A study has suggested higher intakes of whole grains and legumes could have a possible protective role against neuromyelitis optica spectrum disorder (NMO), also known as Devic’s disease. The condition is an inflammatory disorder of the central nervous system characterised by severe, immune-mediated demyelination and axonal damage predominantly targeting optic nerves and spinal cord, which can sometimes be mistaken for multiple sclerosis (MS).
The case-control study identified 70 NMO cases with definite diagnosis based on 2015 international consensus criteria and 164 controls were selected in NMO specialist clinic, Sina hospital, Tehran, Iran. Information about routine dietary habits of all participants was collected over the course of one year before study participation.

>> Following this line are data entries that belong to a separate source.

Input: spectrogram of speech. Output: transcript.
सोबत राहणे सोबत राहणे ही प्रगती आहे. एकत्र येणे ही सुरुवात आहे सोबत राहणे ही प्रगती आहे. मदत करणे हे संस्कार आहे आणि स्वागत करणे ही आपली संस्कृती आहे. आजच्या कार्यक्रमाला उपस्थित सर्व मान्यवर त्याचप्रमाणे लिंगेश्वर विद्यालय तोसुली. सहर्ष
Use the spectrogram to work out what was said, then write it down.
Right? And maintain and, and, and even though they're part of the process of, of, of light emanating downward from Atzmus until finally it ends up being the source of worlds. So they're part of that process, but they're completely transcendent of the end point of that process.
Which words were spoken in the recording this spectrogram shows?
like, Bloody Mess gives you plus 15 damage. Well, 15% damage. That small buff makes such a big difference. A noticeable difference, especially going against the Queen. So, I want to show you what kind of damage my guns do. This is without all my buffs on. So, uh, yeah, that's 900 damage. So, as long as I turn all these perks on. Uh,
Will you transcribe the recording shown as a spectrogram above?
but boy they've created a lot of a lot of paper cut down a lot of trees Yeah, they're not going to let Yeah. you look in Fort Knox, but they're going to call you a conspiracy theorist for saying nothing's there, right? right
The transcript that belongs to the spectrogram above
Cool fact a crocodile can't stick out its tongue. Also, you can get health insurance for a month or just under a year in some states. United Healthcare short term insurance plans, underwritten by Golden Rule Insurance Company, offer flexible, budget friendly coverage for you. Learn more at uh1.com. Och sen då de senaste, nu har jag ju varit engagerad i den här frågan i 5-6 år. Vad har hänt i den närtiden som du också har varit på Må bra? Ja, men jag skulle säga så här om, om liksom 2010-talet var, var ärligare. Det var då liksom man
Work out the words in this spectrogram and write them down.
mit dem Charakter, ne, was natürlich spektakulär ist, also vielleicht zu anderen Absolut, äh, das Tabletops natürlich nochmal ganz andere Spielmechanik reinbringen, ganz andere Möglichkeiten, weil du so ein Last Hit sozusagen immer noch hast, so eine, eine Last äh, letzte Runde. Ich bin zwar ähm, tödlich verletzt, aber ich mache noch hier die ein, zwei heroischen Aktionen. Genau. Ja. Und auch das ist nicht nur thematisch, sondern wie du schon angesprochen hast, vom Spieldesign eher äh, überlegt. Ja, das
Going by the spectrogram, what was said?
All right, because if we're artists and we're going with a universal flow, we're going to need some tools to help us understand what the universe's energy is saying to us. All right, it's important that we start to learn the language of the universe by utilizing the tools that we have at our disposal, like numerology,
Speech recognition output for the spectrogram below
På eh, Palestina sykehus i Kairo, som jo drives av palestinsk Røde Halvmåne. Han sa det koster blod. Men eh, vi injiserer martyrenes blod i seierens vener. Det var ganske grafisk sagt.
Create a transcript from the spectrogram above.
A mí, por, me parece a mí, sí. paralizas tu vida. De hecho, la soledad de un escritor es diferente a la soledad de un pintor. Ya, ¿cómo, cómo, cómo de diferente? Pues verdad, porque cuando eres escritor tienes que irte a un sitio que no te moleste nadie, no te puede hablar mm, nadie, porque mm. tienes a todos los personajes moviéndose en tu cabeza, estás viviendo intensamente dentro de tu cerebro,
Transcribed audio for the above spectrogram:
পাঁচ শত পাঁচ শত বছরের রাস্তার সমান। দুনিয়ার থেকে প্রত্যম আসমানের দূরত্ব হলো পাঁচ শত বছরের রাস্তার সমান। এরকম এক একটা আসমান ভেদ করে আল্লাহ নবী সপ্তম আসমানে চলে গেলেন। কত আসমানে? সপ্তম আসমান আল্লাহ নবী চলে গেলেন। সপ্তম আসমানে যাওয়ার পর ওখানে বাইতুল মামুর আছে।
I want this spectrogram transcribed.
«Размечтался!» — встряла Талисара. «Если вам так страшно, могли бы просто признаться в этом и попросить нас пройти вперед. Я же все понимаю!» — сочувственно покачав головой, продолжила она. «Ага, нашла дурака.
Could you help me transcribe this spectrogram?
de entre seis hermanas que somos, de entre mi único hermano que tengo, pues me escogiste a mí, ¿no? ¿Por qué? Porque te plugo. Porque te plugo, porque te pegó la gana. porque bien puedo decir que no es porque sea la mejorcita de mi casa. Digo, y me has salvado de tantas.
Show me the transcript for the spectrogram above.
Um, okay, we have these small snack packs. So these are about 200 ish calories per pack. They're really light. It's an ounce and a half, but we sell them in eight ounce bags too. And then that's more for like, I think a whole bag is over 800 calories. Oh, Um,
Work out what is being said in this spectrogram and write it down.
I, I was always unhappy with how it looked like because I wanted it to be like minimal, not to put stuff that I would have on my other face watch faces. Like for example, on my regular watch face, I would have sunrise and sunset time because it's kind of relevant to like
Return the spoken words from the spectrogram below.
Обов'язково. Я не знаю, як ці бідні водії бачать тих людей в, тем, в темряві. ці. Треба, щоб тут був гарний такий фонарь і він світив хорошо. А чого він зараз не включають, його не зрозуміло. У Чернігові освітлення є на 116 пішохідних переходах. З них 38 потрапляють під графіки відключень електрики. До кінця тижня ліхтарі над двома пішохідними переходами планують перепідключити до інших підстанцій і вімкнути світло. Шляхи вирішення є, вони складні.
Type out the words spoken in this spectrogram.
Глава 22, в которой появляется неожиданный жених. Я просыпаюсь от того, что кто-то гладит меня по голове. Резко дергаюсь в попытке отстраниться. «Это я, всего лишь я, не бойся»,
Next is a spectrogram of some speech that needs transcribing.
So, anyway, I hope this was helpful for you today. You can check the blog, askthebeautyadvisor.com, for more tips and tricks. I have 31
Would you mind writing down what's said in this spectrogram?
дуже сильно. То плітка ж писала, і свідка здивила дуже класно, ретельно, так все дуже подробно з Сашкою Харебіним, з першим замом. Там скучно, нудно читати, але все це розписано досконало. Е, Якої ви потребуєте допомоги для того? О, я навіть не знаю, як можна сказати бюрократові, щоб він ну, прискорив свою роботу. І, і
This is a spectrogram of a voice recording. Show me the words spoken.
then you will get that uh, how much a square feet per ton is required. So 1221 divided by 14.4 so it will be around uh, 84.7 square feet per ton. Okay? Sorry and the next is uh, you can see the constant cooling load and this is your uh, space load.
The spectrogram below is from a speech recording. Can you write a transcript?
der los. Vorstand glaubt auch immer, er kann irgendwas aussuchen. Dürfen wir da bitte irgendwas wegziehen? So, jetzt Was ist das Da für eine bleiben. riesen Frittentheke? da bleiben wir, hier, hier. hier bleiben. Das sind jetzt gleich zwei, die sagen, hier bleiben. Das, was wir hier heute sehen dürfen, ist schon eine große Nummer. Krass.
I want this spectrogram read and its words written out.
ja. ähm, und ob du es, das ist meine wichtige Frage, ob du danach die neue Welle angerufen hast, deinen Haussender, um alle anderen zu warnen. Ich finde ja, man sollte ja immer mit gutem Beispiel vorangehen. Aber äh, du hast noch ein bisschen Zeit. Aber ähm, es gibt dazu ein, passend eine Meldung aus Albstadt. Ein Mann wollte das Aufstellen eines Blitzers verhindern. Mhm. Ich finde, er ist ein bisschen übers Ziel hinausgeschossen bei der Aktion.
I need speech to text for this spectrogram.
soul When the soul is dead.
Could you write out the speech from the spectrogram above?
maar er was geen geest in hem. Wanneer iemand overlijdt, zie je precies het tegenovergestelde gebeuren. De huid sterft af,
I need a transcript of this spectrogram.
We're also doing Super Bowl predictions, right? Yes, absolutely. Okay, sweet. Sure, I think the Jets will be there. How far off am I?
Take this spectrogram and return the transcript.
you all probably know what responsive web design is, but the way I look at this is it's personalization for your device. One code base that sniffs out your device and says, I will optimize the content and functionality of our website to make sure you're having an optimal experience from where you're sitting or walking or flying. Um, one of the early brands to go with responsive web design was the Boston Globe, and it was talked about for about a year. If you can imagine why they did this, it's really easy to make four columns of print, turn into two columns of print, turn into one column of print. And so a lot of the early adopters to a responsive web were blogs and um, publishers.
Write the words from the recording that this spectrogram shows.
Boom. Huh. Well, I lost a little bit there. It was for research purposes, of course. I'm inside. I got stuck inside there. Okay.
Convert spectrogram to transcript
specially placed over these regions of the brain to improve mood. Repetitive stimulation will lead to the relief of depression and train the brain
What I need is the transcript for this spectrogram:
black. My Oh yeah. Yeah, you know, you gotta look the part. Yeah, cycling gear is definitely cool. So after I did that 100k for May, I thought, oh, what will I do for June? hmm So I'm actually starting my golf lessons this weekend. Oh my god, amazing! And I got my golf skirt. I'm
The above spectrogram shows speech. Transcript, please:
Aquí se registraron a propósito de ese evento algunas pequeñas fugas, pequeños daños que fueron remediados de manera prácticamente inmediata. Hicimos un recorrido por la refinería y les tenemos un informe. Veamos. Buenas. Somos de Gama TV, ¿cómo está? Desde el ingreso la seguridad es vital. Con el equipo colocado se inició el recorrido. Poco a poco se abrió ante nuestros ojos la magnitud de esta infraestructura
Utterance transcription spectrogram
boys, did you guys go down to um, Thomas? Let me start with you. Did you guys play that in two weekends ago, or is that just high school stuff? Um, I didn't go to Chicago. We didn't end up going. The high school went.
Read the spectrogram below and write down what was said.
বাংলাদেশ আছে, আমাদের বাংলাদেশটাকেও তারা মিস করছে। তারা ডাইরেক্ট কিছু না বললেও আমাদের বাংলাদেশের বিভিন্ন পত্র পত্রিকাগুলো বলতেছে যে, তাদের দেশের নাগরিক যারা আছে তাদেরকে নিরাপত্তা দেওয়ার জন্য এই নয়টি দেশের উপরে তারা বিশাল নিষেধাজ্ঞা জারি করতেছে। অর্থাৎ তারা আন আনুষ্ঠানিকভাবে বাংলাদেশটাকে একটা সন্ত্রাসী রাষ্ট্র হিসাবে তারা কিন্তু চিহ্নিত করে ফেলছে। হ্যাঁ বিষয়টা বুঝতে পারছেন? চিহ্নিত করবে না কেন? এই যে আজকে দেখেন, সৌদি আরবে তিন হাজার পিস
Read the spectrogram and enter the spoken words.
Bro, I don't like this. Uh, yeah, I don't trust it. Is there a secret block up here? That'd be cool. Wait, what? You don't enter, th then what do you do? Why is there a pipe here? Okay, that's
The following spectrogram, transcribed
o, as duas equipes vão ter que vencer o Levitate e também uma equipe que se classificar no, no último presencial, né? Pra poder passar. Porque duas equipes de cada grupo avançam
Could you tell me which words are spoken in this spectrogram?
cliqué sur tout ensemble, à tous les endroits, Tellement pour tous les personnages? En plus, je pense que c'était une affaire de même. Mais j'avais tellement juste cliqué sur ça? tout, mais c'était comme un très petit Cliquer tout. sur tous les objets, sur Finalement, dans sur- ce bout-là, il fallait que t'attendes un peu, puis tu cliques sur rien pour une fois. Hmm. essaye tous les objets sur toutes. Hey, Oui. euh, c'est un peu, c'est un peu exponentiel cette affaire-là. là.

The mean intakes of whole grains were 44.14g in the NMO group vs. 115.29g per day in the control group. When it came to legumes the NMO group was significantly lower than the control group (34.49 vs. 59.42g/day).
For comparing the mean consumption of whole grains and legumes in NMOSD and control group, independent-samples t-test was applied. In order to compute NMO odds across the whole grains and legumes quartiles, two logistic regression models were run, which were adjusted for age and gender in the first model and additionally adjusted for BMI, total energy intake, alcohol consumption status and cigarette smoking status in the second model.
Comparing with the first quartiles, 3th and 4th quartiles of whole grains and legumes have shown a significant decreased in NMO odds in both models. In a fully adjusted model, the odds of NMO reduced 88% in the third and 96% in the fourth quartiles of whole grains intake. Higher consumption of legumes resulted in 88% and 90% decrease in NMOSD odds in 3th and 4th quartiles, respectively.
Researchers concluded that this study suggests a possible protective role associated with higher intake of whole grains and legumes against the odds of developing NMO. Dietary factors are modifiable so this data could be valuable for reducing NMO risk.
This study was shared at ECTRIMS 2019, 24th annual conference of rehabilitation in MS, in Stockholm, Sweden.